[Work item] Return the listing exactly, please; no pictures.

[Material provided]
:::::

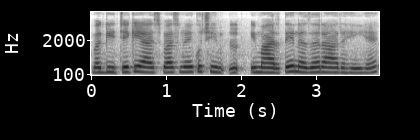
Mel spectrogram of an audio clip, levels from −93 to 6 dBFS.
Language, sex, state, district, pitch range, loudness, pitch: Hindi, female, Chandigarh, Chandigarh, 220-235 Hz, -15 LUFS, 225 Hz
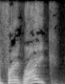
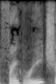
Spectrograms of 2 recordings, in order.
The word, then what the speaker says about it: Reich: He didn't say Frank Reich. He called him like Frank Reach, I think, or something.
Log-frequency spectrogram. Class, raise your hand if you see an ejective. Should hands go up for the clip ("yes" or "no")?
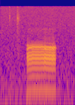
yes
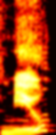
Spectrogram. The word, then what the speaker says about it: mu: symbol that i have highlighted here and it's pronounced as mu both of these are calculated the same so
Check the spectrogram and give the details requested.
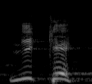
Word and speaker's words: Nike: Porque a palavra Nike, americanizado, pronunciado dessa maneira, é N-I-Q-E, Nike. A palavra grega, a pronúncia da palavra grega é Nike, e significa vencedor, vencedor, vencedor.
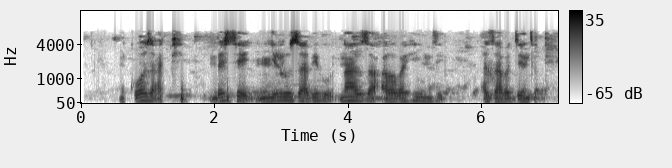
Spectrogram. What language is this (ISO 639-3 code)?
kin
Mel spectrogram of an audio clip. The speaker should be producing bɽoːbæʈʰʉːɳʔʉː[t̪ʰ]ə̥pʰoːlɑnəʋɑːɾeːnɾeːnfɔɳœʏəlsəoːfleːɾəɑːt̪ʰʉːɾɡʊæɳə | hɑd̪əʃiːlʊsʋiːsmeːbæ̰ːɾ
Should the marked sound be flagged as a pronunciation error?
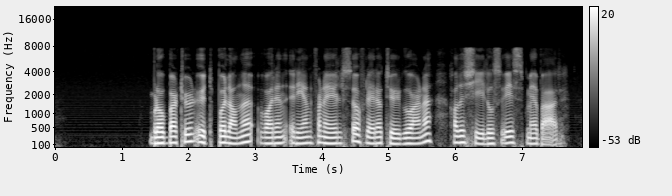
yes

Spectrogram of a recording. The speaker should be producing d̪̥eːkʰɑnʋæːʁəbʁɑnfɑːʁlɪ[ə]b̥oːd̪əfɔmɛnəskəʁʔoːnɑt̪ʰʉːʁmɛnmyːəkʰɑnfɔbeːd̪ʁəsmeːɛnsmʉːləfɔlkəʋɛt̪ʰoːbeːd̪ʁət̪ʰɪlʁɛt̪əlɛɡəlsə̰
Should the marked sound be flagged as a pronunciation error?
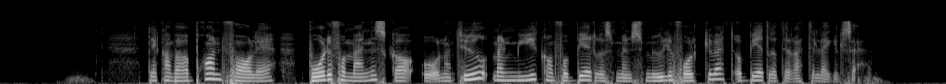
no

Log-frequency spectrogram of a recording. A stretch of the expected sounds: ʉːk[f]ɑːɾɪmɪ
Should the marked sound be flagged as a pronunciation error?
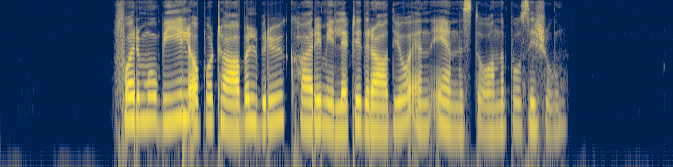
yes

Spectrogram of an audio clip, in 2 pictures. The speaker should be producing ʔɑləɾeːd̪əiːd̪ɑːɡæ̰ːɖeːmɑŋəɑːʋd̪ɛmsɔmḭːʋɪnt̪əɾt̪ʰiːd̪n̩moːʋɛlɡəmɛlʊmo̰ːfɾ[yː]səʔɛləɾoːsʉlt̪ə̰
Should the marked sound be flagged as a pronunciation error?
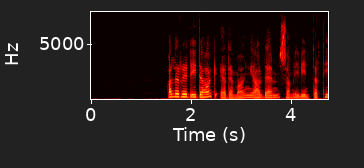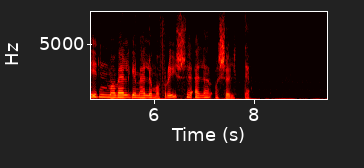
no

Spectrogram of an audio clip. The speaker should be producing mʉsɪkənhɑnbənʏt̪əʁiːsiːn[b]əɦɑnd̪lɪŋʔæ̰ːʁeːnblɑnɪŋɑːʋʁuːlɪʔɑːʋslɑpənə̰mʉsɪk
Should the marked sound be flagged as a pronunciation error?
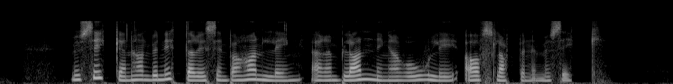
no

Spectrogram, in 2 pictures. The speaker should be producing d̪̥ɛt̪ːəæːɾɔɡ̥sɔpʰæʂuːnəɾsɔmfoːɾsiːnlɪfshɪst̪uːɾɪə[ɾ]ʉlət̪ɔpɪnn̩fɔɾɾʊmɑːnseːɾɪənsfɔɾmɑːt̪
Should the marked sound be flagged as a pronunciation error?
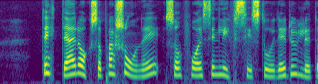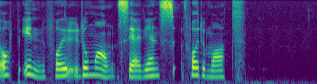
no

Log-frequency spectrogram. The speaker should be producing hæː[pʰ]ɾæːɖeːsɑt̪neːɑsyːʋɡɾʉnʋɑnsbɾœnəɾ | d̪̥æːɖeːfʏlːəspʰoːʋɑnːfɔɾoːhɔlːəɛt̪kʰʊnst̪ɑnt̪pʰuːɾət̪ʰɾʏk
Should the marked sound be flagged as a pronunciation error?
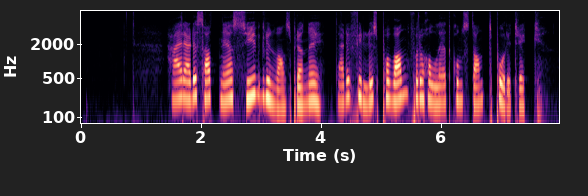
yes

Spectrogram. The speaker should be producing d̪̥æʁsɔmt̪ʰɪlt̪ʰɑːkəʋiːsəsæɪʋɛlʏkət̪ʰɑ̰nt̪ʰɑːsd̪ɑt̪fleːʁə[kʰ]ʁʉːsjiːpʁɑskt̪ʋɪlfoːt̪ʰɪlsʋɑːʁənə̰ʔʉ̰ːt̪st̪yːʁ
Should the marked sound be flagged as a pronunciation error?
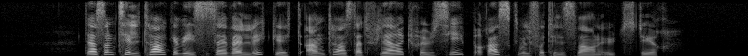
no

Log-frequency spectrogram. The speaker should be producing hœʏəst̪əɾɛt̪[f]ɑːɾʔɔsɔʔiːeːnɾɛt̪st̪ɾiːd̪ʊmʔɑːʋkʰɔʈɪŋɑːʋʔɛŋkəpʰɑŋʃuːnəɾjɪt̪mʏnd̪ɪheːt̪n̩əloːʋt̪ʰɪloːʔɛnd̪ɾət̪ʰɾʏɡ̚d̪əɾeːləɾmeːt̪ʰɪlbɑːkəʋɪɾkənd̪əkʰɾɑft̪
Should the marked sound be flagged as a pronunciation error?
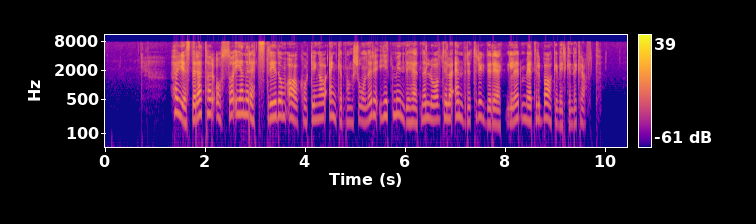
yes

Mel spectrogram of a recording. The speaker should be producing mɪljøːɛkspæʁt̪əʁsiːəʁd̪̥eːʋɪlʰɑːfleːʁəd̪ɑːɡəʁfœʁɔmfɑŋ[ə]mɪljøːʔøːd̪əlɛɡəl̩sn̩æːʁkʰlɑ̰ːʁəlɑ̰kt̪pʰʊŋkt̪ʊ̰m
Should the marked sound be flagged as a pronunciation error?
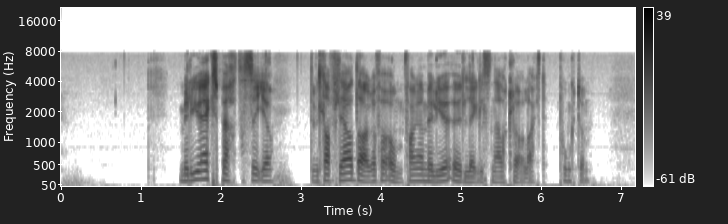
yes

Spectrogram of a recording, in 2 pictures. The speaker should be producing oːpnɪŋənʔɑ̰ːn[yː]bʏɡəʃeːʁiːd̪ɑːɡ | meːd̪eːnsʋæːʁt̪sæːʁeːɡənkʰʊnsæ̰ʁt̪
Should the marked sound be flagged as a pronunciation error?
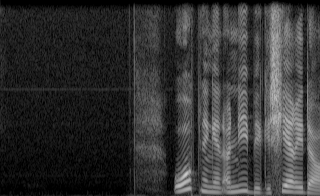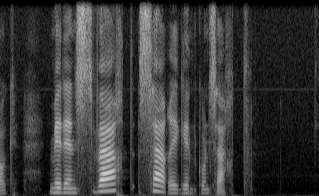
no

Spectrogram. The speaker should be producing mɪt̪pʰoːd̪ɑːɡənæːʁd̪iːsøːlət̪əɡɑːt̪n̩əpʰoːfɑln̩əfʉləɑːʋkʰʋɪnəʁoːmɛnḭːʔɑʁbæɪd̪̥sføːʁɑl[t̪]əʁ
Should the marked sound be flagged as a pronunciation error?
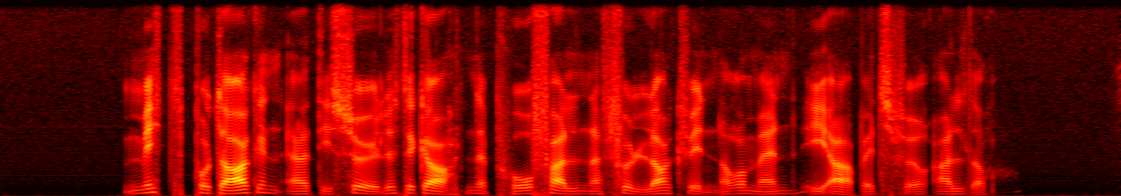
yes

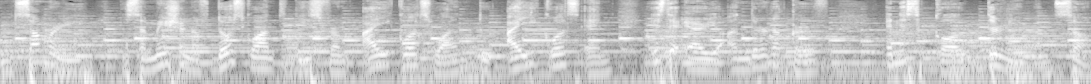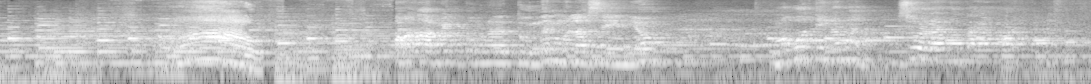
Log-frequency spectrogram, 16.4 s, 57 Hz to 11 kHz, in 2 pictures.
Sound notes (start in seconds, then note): 8.6 reversed wo00OO0aoOw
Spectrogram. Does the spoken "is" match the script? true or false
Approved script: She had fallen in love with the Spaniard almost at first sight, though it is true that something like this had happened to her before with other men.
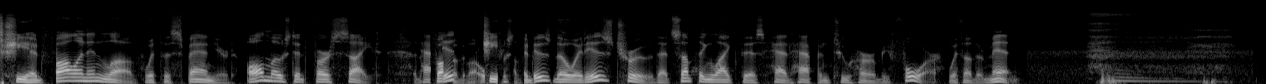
true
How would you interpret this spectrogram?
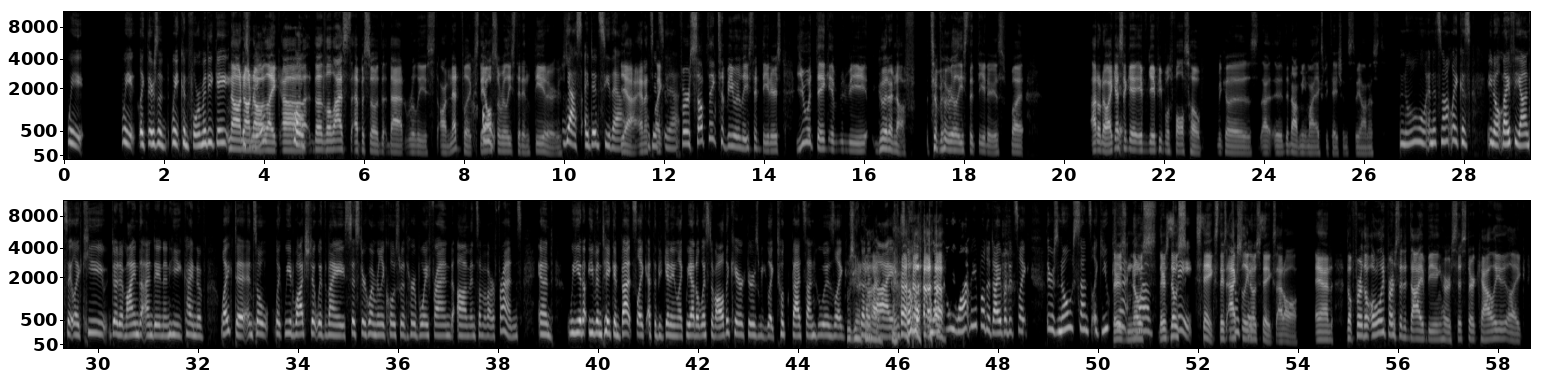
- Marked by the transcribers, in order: laughing while speaking: "to be"; tapping; laughing while speaking: "stuff"; laugh
- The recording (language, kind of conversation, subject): English, unstructured, Why do some people get upset over movie spoilers?
- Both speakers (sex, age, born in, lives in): female, 30-34, United States, United States; male, 20-24, United States, United States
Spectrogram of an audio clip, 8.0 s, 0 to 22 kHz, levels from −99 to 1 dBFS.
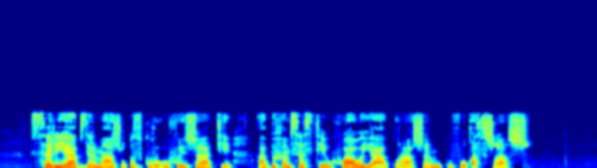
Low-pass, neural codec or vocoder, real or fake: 7.2 kHz; none; real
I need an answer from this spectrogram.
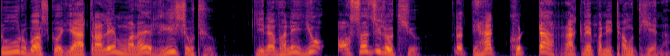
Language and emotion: Nepali, angry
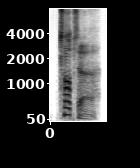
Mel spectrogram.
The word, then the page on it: totter: British English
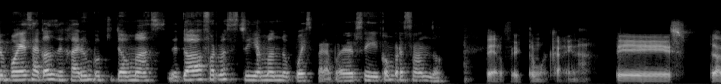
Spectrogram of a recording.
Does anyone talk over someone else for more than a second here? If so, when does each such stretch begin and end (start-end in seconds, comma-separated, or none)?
none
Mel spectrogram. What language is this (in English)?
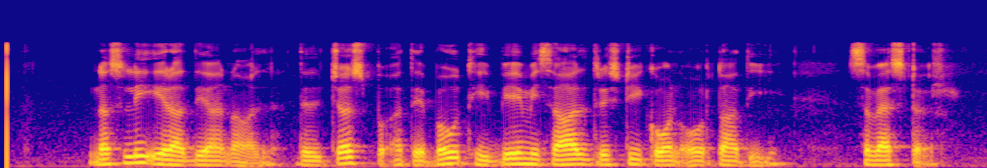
Punjabi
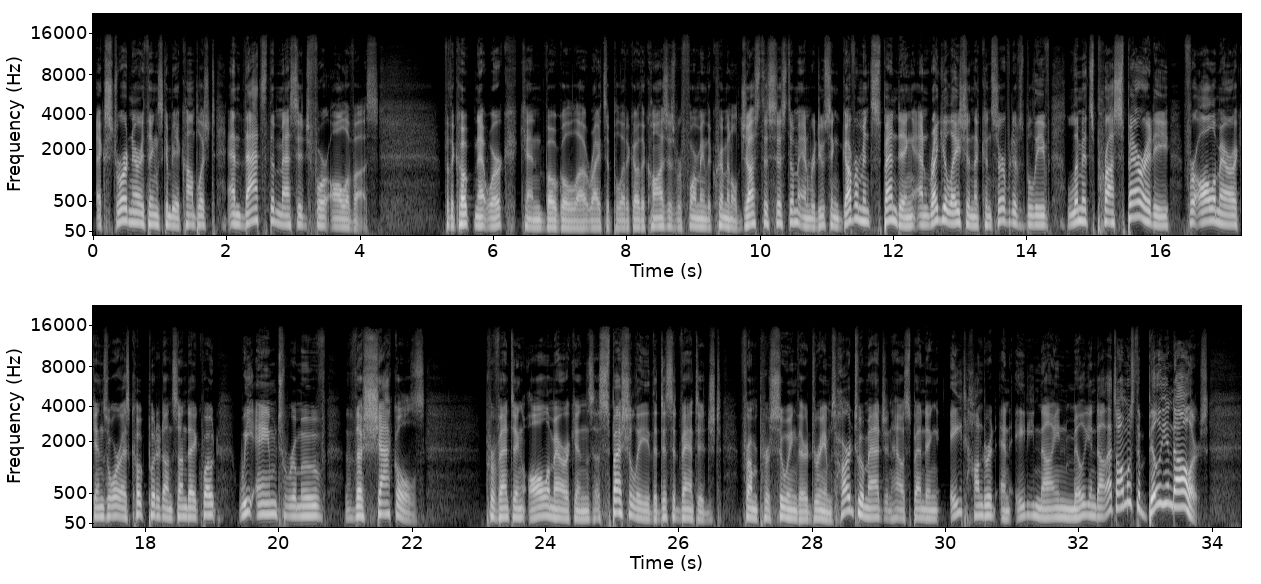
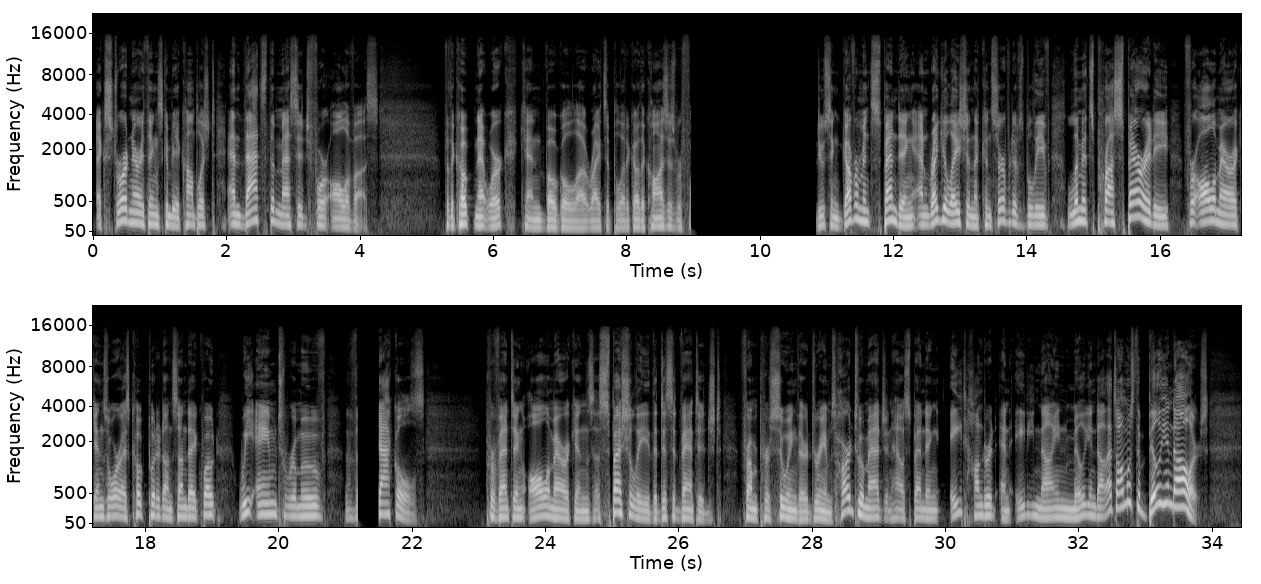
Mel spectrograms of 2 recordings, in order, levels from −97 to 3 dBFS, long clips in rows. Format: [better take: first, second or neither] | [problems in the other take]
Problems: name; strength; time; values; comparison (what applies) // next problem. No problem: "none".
first | audio cutting out; at 9 s for 2 s and at 21 s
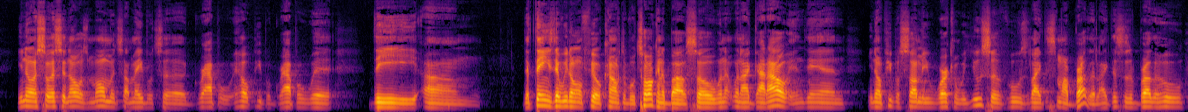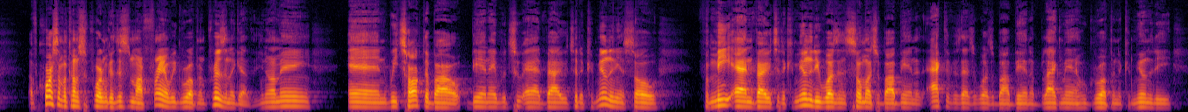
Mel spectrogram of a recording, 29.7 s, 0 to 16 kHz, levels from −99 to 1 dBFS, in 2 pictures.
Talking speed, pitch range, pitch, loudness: 245 wpm, 110-130 Hz, 115 Hz, -23 LUFS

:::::

[Task response]
Mel spectrogram of an audio clip, levels from −93 to 6 dBFS.
Language, sex, state, district, pitch range, loudness, pitch: Hindi, female, Chandigarh, Chandigarh, 220-235 Hz, -15 LUFS, 225 Hz
Spectrograms of 2 recordings, in order.
The word, then what the speaker says about it: Reich: He didn't say Frank Reich. He called him like Frank Reach, I think, or something.
Log-frequency spectrogram. Class, raise your hand if you see an ejective. Should hands go up for the clip ("yes" or "no")?
yes
Spectrogram. The word, then what the speaker says about it: mu: symbol that i have highlighted here and it's pronounced as mu both of these are calculated the same so
Check the spectrogram and give the details requested.
Word and speaker's words: Nike: Porque a palavra Nike, americanizado, pronunciado dessa maneira, é N-I-Q-E, Nike. A palavra grega, a pronúncia da palavra grega é Nike, e significa vencedor, vencedor, vencedor.
Spectrogram. What language is this (ISO 639-3 code)?
kin
Mel spectrogram of an audio clip. The speaker should be producing bɽoːbæʈʰʉːɳʔʉː[t̪ʰ]ə̥pʰoːlɑnəʋɑːɾeːnɾeːnfɔɳœʏəlsəoːfleːɾəɑːt̪ʰʉːɾɡʊæɳə | hɑd̪əʃiːlʊsʋiːsmeːbæ̰ːɾ
Should the marked sound be flagged as a pronunciation error?
yes

Spectrogram of a recording. The speaker should be producing d̪̥eːkʰɑnʋæːʁəbʁɑnfɑːʁlɪ[ə]b̥oːd̪əfɔmɛnəskəʁʔoːnɑt̪ʰʉːʁmɛnmyːəkʰɑnfɔbeːd̪ʁəsmeːɛnsmʉːləfɔlkəʋɛt̪ʰoːbeːd̪ʁət̪ʰɪlʁɛt̪əlɛɡəlsə̰
Should the marked sound be flagged as a pronunciation error?
no

Log-frequency spectrogram of a recording. A stretch of the expected sounds: ʉːk[f]ɑːɾɪmɪ
Should the marked sound be flagged as a pronunciation error?
yes

Spectrogram of an audio clip, in 2 pictures. The speaker should be producing ʔɑləɾeːd̪əiːd̪ɑːɡæ̰ːɖeːmɑŋəɑːʋd̪ɛmsɔmḭːʋɪnt̪əɾt̪ʰiːd̪n̩moːʋɛlɡəmɛlʊmo̰ːfɾ[yː]səʔɛləɾoːsʉlt̪ə̰
Should the marked sound be flagged as a pronunciation error?
no

Spectrogram of an audio clip. The speaker should be producing mʉsɪkənhɑnbənʏt̪əʁiːsiːn[b]əɦɑnd̪lɪŋʔæ̰ːʁeːnblɑnɪŋɑːʋʁuːlɪʔɑːʋslɑpənə̰mʉsɪk
Should the marked sound be flagged as a pronunciation error?
no

Spectrogram, in 2 pictures. The speaker should be producing d̪̥ɛt̪ːəæːɾɔɡ̥sɔpʰæʂuːnəɾsɔmfoːɾsiːnlɪfshɪst̪uːɾɪə[ɾ]ʉlət̪ɔpɪnn̩fɔɾɾʊmɑːnseːɾɪənsfɔɾmɑːt̪
Should the marked sound be flagged as a pronunciation error?
no

Log-frequency spectrogram. The speaker should be producing hæː[pʰ]ɾæːɖeːsɑt̪neːɑsyːʋɡɾʉnʋɑnsbɾœnəɾ | d̪̥æːɖeːfʏlːəspʰoːʋɑnːfɔɾoːhɔlːəɛt̪kʰʊnst̪ɑnt̪pʰuːɾət̪ʰɾʏk
Should the marked sound be flagged as a pronunciation error?
yes

Spectrogram. The speaker should be producing d̪̥æʁsɔmt̪ʰɪlt̪ʰɑːkəʋiːsəsæɪʋɛlʏkət̪ʰɑ̰nt̪ʰɑːsd̪ɑt̪fleːʁə[kʰ]ʁʉːsjiːpʁɑskt̪ʋɪlfoːt̪ʰɪlsʋɑːʁənə̰ʔʉ̰ːt̪st̪yːʁ
Should the marked sound be flagged as a pronunciation error?
no

Log-frequency spectrogram. The speaker should be producing hœʏəst̪əɾɛt̪[f]ɑːɾʔɔsɔʔiːeːnɾɛt̪st̪ɾiːd̪ʊmʔɑːʋkʰɔʈɪŋɑːʋʔɛŋkəpʰɑŋʃuːnəɾjɪt̪mʏnd̪ɪheːt̪n̩əloːʋt̪ʰɪloːʔɛnd̪ɾət̪ʰɾʏɡ̚d̪əɾeːləɾmeːt̪ʰɪlbɑːkəʋɪɾkənd̪əkʰɾɑft̪
Should the marked sound be flagged as a pronunciation error?
yes

Mel spectrogram of a recording. The speaker should be producing mɪljøːɛkspæʁt̪əʁsiːəʁd̪̥eːʋɪlʰɑːfleːʁəd̪ɑːɡəʁfœʁɔmfɑŋ[ə]mɪljøːʔøːd̪əlɛɡəl̩sn̩æːʁkʰlɑ̰ːʁəlɑ̰kt̪pʰʊŋkt̪ʊ̰m
Should the marked sound be flagged as a pronunciation error?
yes

Spectrogram of a recording, in 2 pictures. The speaker should be producing oːpnɪŋənʔɑ̰ːn[yː]bʏɡəʃeːʁiːd̪ɑːɡ | meːd̪eːnsʋæːʁt̪sæːʁeːɡənkʰʊnsæ̰ʁt̪
Should the marked sound be flagged as a pronunciation error?
no

Spectrogram. The speaker should be producing mɪt̪pʰoːd̪ɑːɡənæːʁd̪iːsøːlət̪əɡɑːt̪n̩əpʰoːfɑln̩əfʉləɑːʋkʰʋɪnəʁoːmɛnḭːʔɑʁbæɪd̪̥sføːʁɑl[t̪]əʁ
Should the marked sound be flagged as a pronunciation error?
yes

Log-frequency spectrogram, 16.4 s, 57 Hz to 11 kHz, in 2 pictures.
Sound notes (start in seconds, then note): 8.6 reversed wo00OO0aoOw
Spectrogram. Does the spoken "is" match the script? true or false
Approved script: She had fallen in love with the Spaniard almost at first sight, though it is true that something like this had happened to her before with other men.
true
How would you interpret this spectrogram?
- Marked by the transcribers, in order: laughing while speaking: "to be"; tapping; laughing while speaking: "stuff"; laugh
- The recording (language, kind of conversation, subject): English, unstructured, Why do some people get upset over movie spoilers?
- Both speakers (sex, age, born in, lives in): female, 30-34, United States, United States; male, 20-24, United States, United States
Spectrogram of an audio clip, 8.0 s, 0 to 22 kHz, levels from −99 to 1 dBFS.
Low-pass, neural codec or vocoder, real or fake: 7.2 kHz; none; real
I need an answer from this spectrogram.
Language and emotion: Nepali, angry
Mel spectrogram.
The word, then the page on it: totter: British English
Spectrogram of a recording.
Does anyone talk over someone else for more than a second here? If so, when does each such stretch begin and end (start-end in seconds, comma-separated, or none)?
none
Mel spectrogram. What language is this (in English)?
Punjabi
Mel spectrograms of 2 recordings, in order, levels from −97 to 3 dBFS, long clips in rows. Format: [better take: first, second or neither] | [problems in the other take]
Problems: name; strength; time; values; comparison (what applies) // next problem. No problem: "none".
first | audio cutting out; at 9 s for 2 s and at 21 s
Mel spectrogram of a recording, 29.7 s, 0 to 16 kHz, levels from −99 to 1 dBFS, in 2 pictures.
Talking speed, pitch range, pitch, loudness: 245 wpm, 110-130 Hz, 115 Hz, -23 LUFS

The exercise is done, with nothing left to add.